Only the skirts of blind-justice-Spain and the Scandinavian lion really fill the available space within their borders. This is clearly deliberate, and I’m wondering if the artist had in mind certain maps of the period which illustrate the relative size of the armies through appropriately proportioned uniformed figures standing next to one another. That would account for the solidity of the French, the skinniness of the British and the bulk of the Russian giant. Unperturbed, the Germans and Austrians are striking out at their adversaries on both fronts.
This is the sort of table which might have inspired Elsner’s approach; this example is a detail extracted from the Daily Mail’s War Map of 1914.
Finally, here’s a highly unusual Polish map with cyrillic text, effectively giving the Russian take on things:
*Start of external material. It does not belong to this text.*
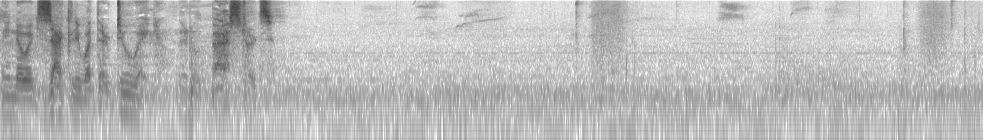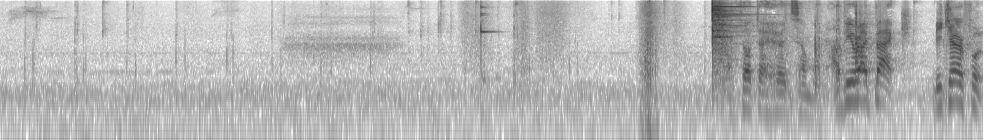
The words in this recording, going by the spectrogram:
They know exactly what they're doing, little bastards. I thought I heard someone. I'll be right back. Be careful.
This ‘Symbolic map of Europe’ was published in Warsaw by Vladislav Levinsky, passed by censor on 9 April 1915 and (naturally enough, having been passed by censor…) it tows the official line. Many caricature maps show Poland struggling to be free, but Poland had been partitioned for more than a century when this map was made, and Warsaw was then the third largest city in the Russian Empire. The map is dominated by the serene figure of the Tsar, pinking the raging German bull without physical exertion of any kind. It’s quite unlike anything on the other maps we’ve looked at so far. The Tsar himself is the personification of Russia, and the Tsar himself will bring victory.
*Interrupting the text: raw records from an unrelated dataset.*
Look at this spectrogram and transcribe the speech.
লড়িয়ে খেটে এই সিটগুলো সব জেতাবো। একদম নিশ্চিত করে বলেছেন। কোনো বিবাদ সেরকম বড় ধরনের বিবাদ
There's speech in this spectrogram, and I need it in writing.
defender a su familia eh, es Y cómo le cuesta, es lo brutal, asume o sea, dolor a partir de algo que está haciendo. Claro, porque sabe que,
A version of the map was also published in Paris (by ‘Editions G-D’ as ‘Carte Symbolique de l’Europe … Guerre Liberatrice de 1914-1915’. The signature is the same, but dated 1914; the French edition may indeed have primacy, as our map is decribed as 2nd edition, top right) and this French connection may explain the contrast between a glamorous Marianne riding a fine specimen of a cockerel and the rather dowdy battle-axe in battleship grey which represents Britannia. I like Ireland, keeping company in some sort of fishing smack! The cartoonist is fairly kind to the countries on the periphery of the map. Russia’s neutral neighbours, Sweden and Norway, are portrayed as two beautiful women in a close embrace (enduring stereotypes again?) but in another break from the maps we’ve seen so far the Austro-Hungarian Empire is not represented by anything living at all, man or beast. Instead, a fallen crown lies on a barren plain, spotted with graves, bringing us full circle to the predictions of Louis Raemaekers and the fall of empires.
Not a map …
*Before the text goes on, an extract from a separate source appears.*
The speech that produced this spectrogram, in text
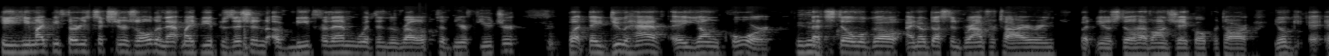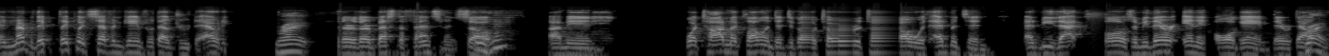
he he might be 36 years old, and that might be a position of need for them within the relative near future. But they do have a young core that still will go. I know Dustin Brown's retiring, but you know still have Anze Kopitar. You'll g- and remember they they played seven games without Drew Doughty. right. They're their best defenseman. So Mhm. I mean, what Todd McLellan did to go toe to toe with Edmonton and be that close. I mean, they were in it all game. They were down. Right.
The reception of all these caricature maps is difficult to gauge, but there are clues. I recently discovered this British postcard by Gus Carswell, dated 1915: “This is not a distorted map of Europe … it’s just a ragtime kit inspection”. The idea of ‘distorted’ caricature maps had become embedded in the public consciousness to the extent that they could be caricatured in turn. If one draws a loose line around the figures one can create a rough approximation of mainlaind Europe (the soldier with the kit bag as the Iberian peninsular; the tip of the toothbrush representing Denmark; the officer in the foreground as Italy, with the dog as Sicily …) Not as accomplished as the other pieces we’ve looked at, but interesting evidence that the currency of caricature maps was widespread.
UPDATE: FEB 2013. They don’t come along every day, but I’ve bought an example of the 1914 Bacon/Johnson, Riddle & Co caricature map “Hark! Hark! The Dogs do Bark!” and I’ve discussed it here: http://tinyurl.com/ahujdcm